He talked about our family’s deep involvement in the Moro struggle, particularly my late father’s ‘anonymous’ and untold role in the formation of the Moro liberation movement. Uncle Dimas always had a special affection for my late father.

We enjoyed our coffee as much as we enjoyed regaling ourselves with our experiences as Moro guerrillas in the 70s. I was always the ‘young kid’ or ‘the son of Bapa Masi’ to them.

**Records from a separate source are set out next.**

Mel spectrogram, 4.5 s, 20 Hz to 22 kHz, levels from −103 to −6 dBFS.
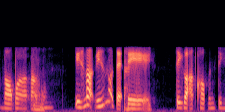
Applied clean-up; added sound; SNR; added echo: neural diffusion model UNIVERSE++.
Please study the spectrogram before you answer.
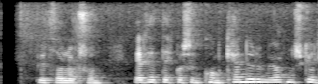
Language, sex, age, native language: Icelandic, female, 20-29, Icelandic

He told me, too, as parting words to convey his personal congratulations to the MILF leadership, particularly to Bro. Al Haj Murad Ebrahim, MILF Chair (MNLF ‘300’), for having achieved the FAB. And lastly, he expressed his profound appreciation to me for my involvement in the peace negotiations that resulted in the FAB. He said my father’s and their ‘impossible dream’ was finally being fulfilled.

That was my last moment with Uncle Dimas.

Uncle Dimas and Ka Boy, as well as Ka Abul, Sheikh Salamat, Aleem Aziz, Ronnie Malaguiok (90), Datu Ali ‘Clay’ Sansaluna (90), George (90), Manny (90), Ibs Sema (300), Utto Salahudin (90), Karl Misuari (Bro. Nur Misuari’s younger brother who was martyred in the Battle of Jolo), Kamar ‘Kem’ Riga (90), Bomber Lucman (90, first battle martyr of the MNLF ‘90’), Datu sa Ramain Amil Fro Alonto (90 and commander of the MNLF Black Ramadhan commandos), Commander Zapata, Bapa Saplad (90 and my mother’s cousin) and all other familiar and unfamiliar faces to us in the Moro struggle, may now ‘belong to the ages’ but they have also found their rightful places in the pantheon of Moro heroes and freedom fighters for which they will always be remembered as such.

They were mortals, imperfect human beings no doubt; yet, for all their ‘human frailties’, they did more than what other mortals could have done by responding to the Call of the Times: They walked their talk. They saw and believed in the ‘Red Apple’ – the Aspiration – to which they, in their own way, sacrificed part and even the whole of their lives.

We shall always grieve over their passing, we shall miss their company and presence among the living, but we will also forever celebrate their unforgettable historic roles in the struggle for liberation and the right to self-determination of our oppressed people.

No physical monuments have been erected in their honor, but their monuments are ensconced in the hearts of our people who remember what they did, who witnessed their sacrifices. Indeed, they deserve the Bangsamoro nation’s salute and the gratitude of the new Moro generations!

(MindaViews is the opinion section of MindaNews. Bangsamoro Speaks’ is open to any Bangsamoro who wants to speak up on any issue affecting the Bangsamoro people. Robert Maulana Marohombsar Alonto was a member of the peace panel of the Moro Islamic Liberation Front that negotiated the Framework Agreement of the Bangsamoro signed in 2012 and the Comprehensive Agreement on the Bangsamoro signed in 2014. He was also a member of the Bangsamoro Transition. Commission that drafted the proposed Bangsamoro Basic Law that the Aquino administration did not pass. This piece was first published in his FB page.  MindaNews was granted permission to share this).